I had a pretty nice run down to the lake, except for the very last part, where I had to fight a dense birch forest. Once on the lake, I had 1,5km of skating on randonee skis back to the trailhead. All in all, quite a fun trip!
VORAKINNA, FEB 24 2018
Saturday; not a great start to the day. My back was aching, for unknown reasons. It was hard to stand upright. Worse; the light outside was totally flat. I had to figure out where to go, and after thinking long and hard, I ended up with Svartetua (842m) in Vanylven.
I postponed departure, hoping the back would improve. It didn’t, so I aimed for the 12:45 ferry to Koparneset. I had never skied Svartetua before, so I didn’t quite know where to start from. While driving back and forth to find me a good trailhead, Anne called from India. The reception was poor, so I decided quickly to drive to Fiskå (better reception there) and ski Vorakinna instead.
I parked where I had parked one week earlier, when I skied Storebøra, and hoped that the owner would suddenly turn up, like he did in 2009, 2012 and last week. And suddenly, there he was…
Not much had happened in a week. I could still see my old tracks down the forest road. On top of the forest road, I sat the course eastbound, aiming directly for Vorakinna.
The snow was a bit deep, but Karma managed OK. I struggled a bit crossing the creek from Vorkinndalen, but once that hurdle was behind me, the rest of the route to the top went without any problems. As I hadn’t been to Okla before, I decided to pay this small top a visit before aiming for the top.
The descent from the top was not nice. I practically didn’t see anything, even though I had put on glasses and snow goggles. From time to time, Karma was ahead of me, which helped. I looked forward to reach the forest road, where the light was less flat. But what I hadn’t noticed on the way up, was that there was an icy crust on top of the snow, and the fun disappeared in an instant.
Back at the car, I realized that I had completely forgotten about the back during the trip. But as soon as I got back into the car, it was just as bad again. But all in all, it was nice to have been out skiing again – for the 6th day in a row…
Back home, I took Karma out for a round of soccer. She’s a natural talent. Textbook precision…
SANDSØYA, FEB 25 2018
Sunday; my back had not improved, and I did not feel like lifting heavy boots and skis today. The weather forecast wasn’t great either, with rain moving in sometime in the afternoon. I wanted an easy hike, wearing my light terrain shoes. Sandsøya island was a perfect candidate. Hardly any snow left.
I took the 11:45am ferry to Voksa, and decided to return with the 4:15pm ferry. That would give me approx. 3h:45m for hiking. So, I decided to hike across Rinden, Øyna, Dollsteinen, Hellandsfjella and Hornet. By 12:20pm, Karma and I were on our way up to the island high point – Rinden (369m).

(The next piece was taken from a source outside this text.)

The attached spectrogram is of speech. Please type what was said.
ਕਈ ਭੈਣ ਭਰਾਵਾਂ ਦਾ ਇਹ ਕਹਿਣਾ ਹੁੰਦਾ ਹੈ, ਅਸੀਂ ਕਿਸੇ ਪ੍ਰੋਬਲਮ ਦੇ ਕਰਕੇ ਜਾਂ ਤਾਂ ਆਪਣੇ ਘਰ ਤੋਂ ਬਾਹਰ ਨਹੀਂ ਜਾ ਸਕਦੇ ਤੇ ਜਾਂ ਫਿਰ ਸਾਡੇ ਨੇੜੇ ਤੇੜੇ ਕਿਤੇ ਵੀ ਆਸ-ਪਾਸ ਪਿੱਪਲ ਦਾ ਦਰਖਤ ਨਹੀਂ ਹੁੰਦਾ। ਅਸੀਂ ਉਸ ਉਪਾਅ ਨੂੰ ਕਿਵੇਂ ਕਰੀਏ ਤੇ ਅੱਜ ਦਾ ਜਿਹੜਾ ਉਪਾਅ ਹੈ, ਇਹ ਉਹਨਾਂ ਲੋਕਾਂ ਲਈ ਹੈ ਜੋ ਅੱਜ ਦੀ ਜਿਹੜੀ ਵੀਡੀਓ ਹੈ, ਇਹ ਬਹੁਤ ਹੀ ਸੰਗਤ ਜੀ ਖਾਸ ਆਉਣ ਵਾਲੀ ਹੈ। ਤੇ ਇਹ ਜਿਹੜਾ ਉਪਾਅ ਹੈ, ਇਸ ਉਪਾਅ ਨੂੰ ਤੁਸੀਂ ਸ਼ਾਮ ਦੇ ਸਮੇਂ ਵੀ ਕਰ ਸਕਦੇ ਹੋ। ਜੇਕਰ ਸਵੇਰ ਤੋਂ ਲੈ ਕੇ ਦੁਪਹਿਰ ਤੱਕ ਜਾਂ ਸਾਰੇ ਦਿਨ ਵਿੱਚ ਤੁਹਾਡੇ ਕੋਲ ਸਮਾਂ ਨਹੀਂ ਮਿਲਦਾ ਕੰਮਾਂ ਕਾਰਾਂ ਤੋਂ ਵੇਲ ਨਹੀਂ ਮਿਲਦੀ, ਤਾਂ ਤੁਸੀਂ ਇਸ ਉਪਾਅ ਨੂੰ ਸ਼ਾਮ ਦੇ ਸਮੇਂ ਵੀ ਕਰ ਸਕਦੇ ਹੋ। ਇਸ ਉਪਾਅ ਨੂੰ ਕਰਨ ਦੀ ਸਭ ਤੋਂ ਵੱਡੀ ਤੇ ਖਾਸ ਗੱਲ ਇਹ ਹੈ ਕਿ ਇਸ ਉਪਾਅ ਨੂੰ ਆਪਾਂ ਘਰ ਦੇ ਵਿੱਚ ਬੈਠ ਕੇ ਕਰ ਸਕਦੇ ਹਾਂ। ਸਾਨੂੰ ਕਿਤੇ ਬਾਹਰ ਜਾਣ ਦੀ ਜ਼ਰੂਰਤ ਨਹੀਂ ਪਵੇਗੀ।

This was an easy and nice, and the weather was OK so far. We continued across Øyna, which was the only place where we had to cross snow.
I looked forward to Dollsteinen. The view from Øyna is always dramatic (ref. the above picture)
Dollsteinen may look steep, but it’s actually an easy hike. Well … perhaps not easy enough, as it’s the only top on the island that’s not part of the popular 7-top route. Fortunately, there was no ice on the path.
From the top, I could see a major rain shower moving in from the ocean, slightly north of us. We descended from Dollsteinen and aimed for Hellandsfjella. We were now in the outskirts of the shower, and I felt some drops of rain.
The last top on the agenda was Hornet/Grøntua. When we reached the top, we had ascended 1000 vertical meters in total.
When we reached Sandshamn, I looked at the clock for the first time. 3pm. I reckoned it would be 25 minutes to the trailhead, and any plans about hiking Vorakletten and Kulen were put aside. 12,9km was a good hike anyway.
Even if I had 45 minutes before the ferry came, it was nice to just relax, stretch a little and check the news from the last day of the Olympics. Some games for Norway – on top of the list of medals. Not bad for a small country…